Reading someone’s mood by his or her facial expression seems instinctive to adults. But children with social anxiety disorders often mistake anger for sadness, according to a study in the Journal of Genetic Psychology.

For the study, scientists tested about 80 children, ages 7 to 10, suffering social anxiety. The kids were asked to identify various emotions-happiness, sadness, fear and anger-presented in the form of facial expressions, body language and tone of voice.

Researchers found that while an angry intonation came across loud and clear, the children in the study consistently misread angry faces and postures. In both cases, they interpreted anger as sadness.

This inability to read emotional cues can make it even more difficult for kids with anxiety disorders to make friends in their peer groups. Picture what would happen in a social interaction if these kids misread an angry child’s nonverbal cues.

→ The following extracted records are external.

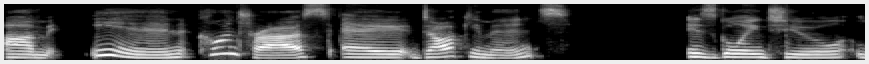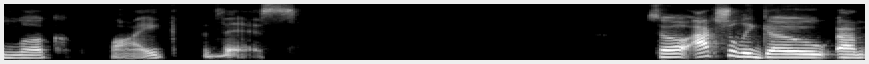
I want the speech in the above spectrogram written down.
Um, in contrast, a document is going to look like this. So I'll actually go um,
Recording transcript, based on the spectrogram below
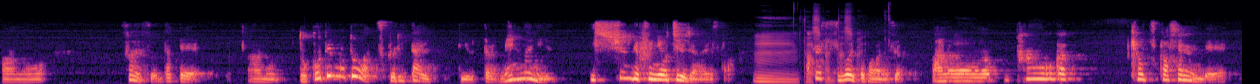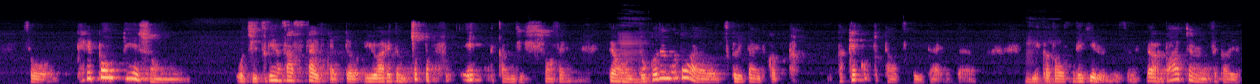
はい、あの、そうですよ。だって、あの、どこでもドア作りたいって言ったら、みんなに一瞬で腑に落ちるじゃないですか。うん、これすごいことなんですよ。あの、単語が共通化してるんで、そう、テレポーテーションを実現させたいとかって言われても、ちょっとえ？って感じしません？でも、どこでもドアを作りたいとか、タケコプター作りたいみたいな言い方をできるんですよね。だからバーチャルの世界で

“If they’re seeing another child and they see that child as sad, because they’re nice kids they go over to help the sad child who is actually angry,” said study author Stephen Nowicki, MS, PhD. “Then they get rebuffed. They should be keeping their distance, but they don’t and they get hurt.”

To spare socially anxious kids this unnecessary pain, the authors offer this simple suggestion: Try to teach these children how to recognize the difference between the cues for sadness and anger.

Click here to learn more about anxiety disorders.